The Medical Loss Ratio (MLR) provision of the Affordable Care Act (ACA also known as Obamacare) is an important feature of the legislation. This provision requires that insurers pay out at least 80-85% of premium dollars in direct claim costs to providers of health care on their fully insured plans. Premiums must be spent on medical care and quality improvement programs for covered members. The balance (15-20%) is available for administration, risk charges, taxes, profit and the other costs to run the plan, including commissions.
Insurers must categorize clients as either individual, small group or large group for calculating and reporting any refunds due to the insureds as the required loss ratio is different for each category.
For employer groups, this is determined based on the average number of employees they had in 2017. This includes full-time, part-time and seasonal employees.
Insurers request verification of the number of employees annually. For example, Anthem is doing so in the next month. Brokers were told, “If we don’t hear from your clients, their company will be categorized based on the current membership numbers we have for them. Rebate status will be based on reported group size. No action is required of customers who are not fully insured“.
It is important that employers respond to this request as it will affect the amount of refund, if any is paid to the group. In some cases you may have many more employees than are actually enrolled.
According to the NAIC, National Association of Insurance Commissioners website, “ In 2011, insurers owed 12.8 million consumers a total of $1.1 billion in rebates. These numbers were significantly lower in 2013. In 2013, insurers owed 6.8 million consumers, almost half from 2011, a total of $332 million in rebates, less than a third of the 2011 total. A consumer would not receive a rebate if their insurer met the MLR requirements.” In 2016 Californians received over $17 million divided by about 31,000 members or $559 per person.
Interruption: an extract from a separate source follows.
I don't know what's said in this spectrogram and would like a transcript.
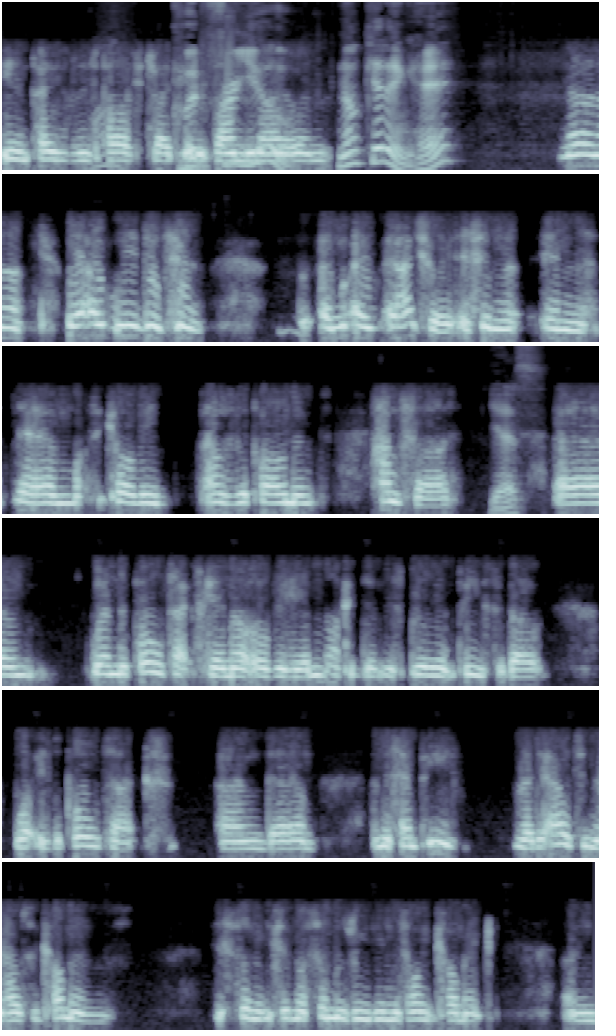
Ian Paisley's Well, party tried to get banned in you. Ireland. No kidding, hey? No, no. Well, I, we did. Um, I, actually, it's in in um, what's it called? The Houses of the Parliament, Hansard. Yes. Um, when the poll tax came out over here, Mark had done this brilliant piece about what is the poll tax, and um, And this MP read it out in the House of Commons. His son, he said, my son was reading this Oink comic, and he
Employers are supposed to return these rebates to the insureds in proportion to the share of premium that was paid. The employer may also use the funds to reduce the participants’ portion of future premiums or enhance benefits in the plans.
It is important to note that if the amount is considered to be “de minimis” it need not be returned to the employee. This is not clearly defined by the rules, but generally amounts less than $20 per participant are considered to meet the definition of de minimis.
Regardless of how a plan fiduciary decides to apply the rebate, the allocation formula must be “reasonable, fair and objective.” COBRA participants are also considered eligible for distributions if they paid premiums in the prior year.
Cal-Cobra rules apply to groups of under 20 employees. In this case the terminated employee insured deals directly with the insurance company. The group may not know an employee has actually elected COBRA since the insurance company deals with them directly. If the amount is significant, the employer can contact the insurance company to find out if anyone elected COBRA during the prior year.
Department of Labor (DOL) does not require that employers have a written policy regarding distributions, but in the event of an audit by the DOL the employer should be able to document the amount of the rebate and the reasoning used to determine how it was distributed.
In my experience these rebates have not been very large, therefore most employers use it to offset the increased premiums they are being charged, rather than a complicated refund.